** DATASET ENTRIES follows **

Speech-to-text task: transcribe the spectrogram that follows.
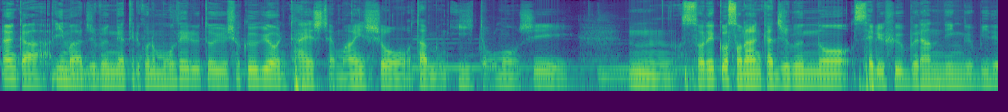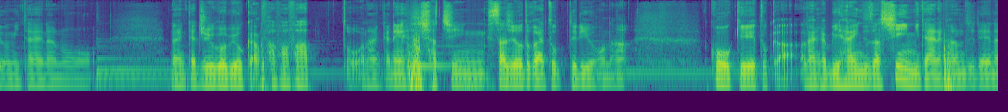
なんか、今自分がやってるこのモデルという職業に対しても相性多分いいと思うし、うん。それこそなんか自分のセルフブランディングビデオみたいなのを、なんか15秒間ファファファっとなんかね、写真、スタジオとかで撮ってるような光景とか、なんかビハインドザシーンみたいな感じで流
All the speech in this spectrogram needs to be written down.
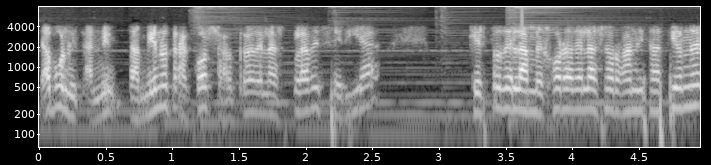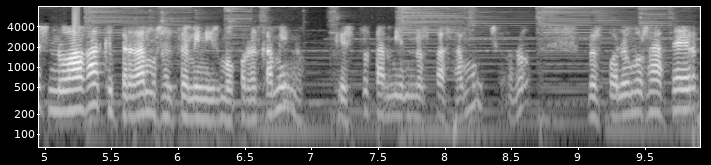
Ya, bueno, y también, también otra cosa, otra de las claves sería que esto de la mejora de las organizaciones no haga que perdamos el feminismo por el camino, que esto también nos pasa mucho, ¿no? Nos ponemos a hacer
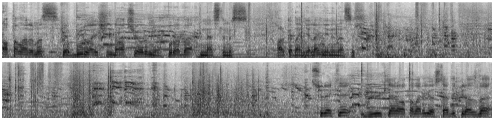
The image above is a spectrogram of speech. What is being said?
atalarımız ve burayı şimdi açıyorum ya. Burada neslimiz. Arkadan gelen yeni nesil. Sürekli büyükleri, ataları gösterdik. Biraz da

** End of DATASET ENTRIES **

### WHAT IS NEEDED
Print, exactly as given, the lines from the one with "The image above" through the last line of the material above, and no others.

### TASK SOLUTION
The image above is a spectrogram of speech. What is being said?
atalarımız ve burayı şimdi açıyorum ya. Burada neslimiz. Arkadan gelen yeni nesil. Sürekli büyükleri, ataları gösterdik. Biraz da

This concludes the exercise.